A light-emitting diode (LED) is a two-lead semiconductor light source. It is a p-n junction diode (boundary between two types of semiconductor material), which emits light when activated.
When a suitable voltage is applied to the leads electrons are able to combine with electron holes within the device, releasing energy in the form of photons.
LEDs appeared as practical electronic components in 1962 and the earliest LEDs emitted low-intensity infrared light. The first visible-light LEDs were also of low intensity, and limited to red.
Modern LEDs are available across the visible, ultraviolet, and infrared wavelengths, with very high brightness.

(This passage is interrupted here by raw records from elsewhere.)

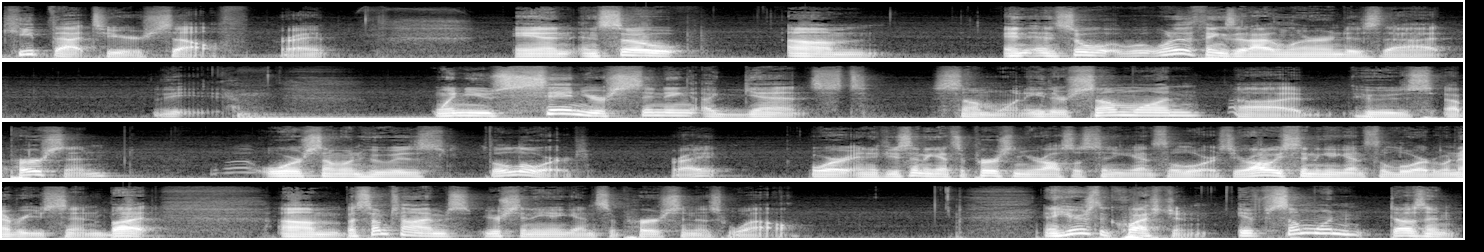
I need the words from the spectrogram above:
keep that to yourself, right? And and so, um, and and so one of the things that I learned is that the when you sin, you're sinning against someone, either someone uh, who's a person or someone who is the Lord, right? Or and if you sin against a person, you're also sinning against the Lord. So you're always sinning against the Lord whenever you sin. But um, but sometimes you're sinning against a person as well. Now here's the question: If someone doesn't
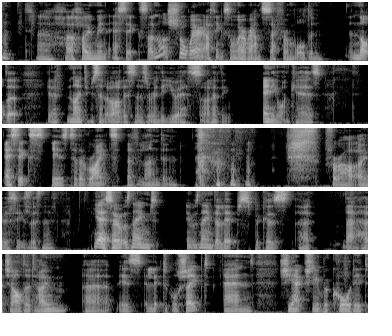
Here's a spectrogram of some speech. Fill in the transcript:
uh, her home in Essex. I'm not sure where, I think somewhere around Saffron Walden. Not that you know, 90% of our listeners are in the US, so I don't think anyone cares. Essex is to the right of London for our overseas listeners. Yeah, so it was named it was named Ellipse because her that her childhood home uh, is elliptical shaped, and she actually recorded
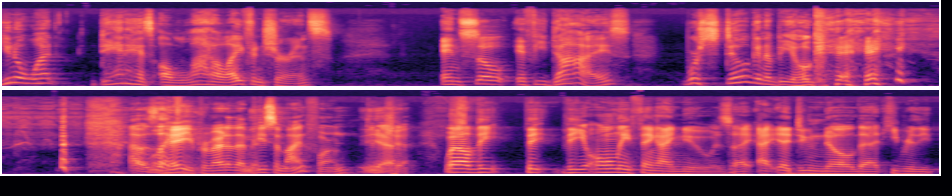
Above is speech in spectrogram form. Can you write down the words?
You know what? Dad has a lot of life insurance. And so if he dies, we're still going to be okay. I was well, like, hey, you provided that peace of mind for him, yeah. You? Well, the, the the only thing I knew is I, I, I do know that he really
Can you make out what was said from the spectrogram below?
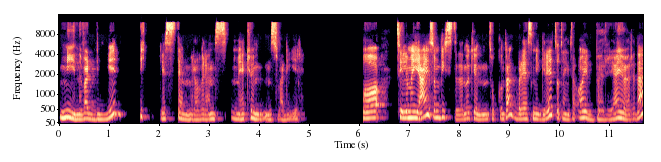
Mine verdier ikke stemmer overens med kundens verdier. Og til og med jeg, som visste det når kunden tok kontakt, ble smigret og tenkte oi, bør jeg gjøre det?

This display shows the word ‘LED’ formed out of individual light-emitting diodes.